Naturally, the same trend is evident when we tally the third-quarter filings by floor area, where the category with 3,000 to 5,000 square feet (222 filings total), which generally corresponds to the scale of buildings described above, has come out on top. Similarly, the two adjacent categories, which would also include such buildings and span a general range from 1,000 to 10,000 square feet, take a very close second and third place.
As expected, the number of filings in the larger categories drops at a steady rate until it reaches the ten filings in the 100,000 to 500,000-square-foot category and three more in the half-million to 1-million-square-foot category. Filings spanning under 1,000 square feet, which generally represent garages, tally a total of 120 entries.
Subscribe to YIMBY’s daily e-mail
Follow YIMBYgram for real-time photo updates
Like YIMBY on Facebook
Follow YIMBY’s Twitter for the latest in YIMBYnews
As much as people keep on saying that New York is “dying,” it’s still not going anywhere and development is doing superb.
Of course it’s not going anywhere but UP for the foreseeable future because it draws drive and talent from around the world (immigrants), just like my grandparents who fled pogroms in the Ukraine and Belarus 122 years ago. May it always be so.
Well said. Yes. May it always be so!
The high numbers in the first half were in anticipation of the expiration of 421-a.
Residential and hotels are very different property types, so it’s really annoying the city combines the two for permit tallies. How do we know the actual number of new housing units built in the city?

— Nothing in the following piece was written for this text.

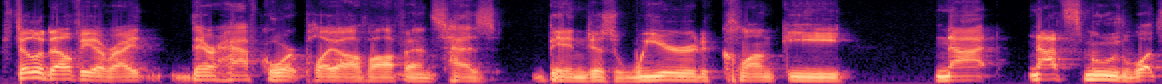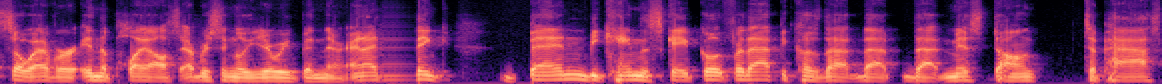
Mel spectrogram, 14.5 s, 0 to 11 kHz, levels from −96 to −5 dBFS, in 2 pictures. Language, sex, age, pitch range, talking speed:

and a new report came out there is 80,000 vacant rent stabilized units to date, and people desperately need truly affordably housing, in nyc, a dam shame
As always, quarterly reports are a time for Michael Young’s “Greatest Hits”! Absolutely exquisite photography—a joy to behold! 📸
I agree! A nice recap of photos 🙌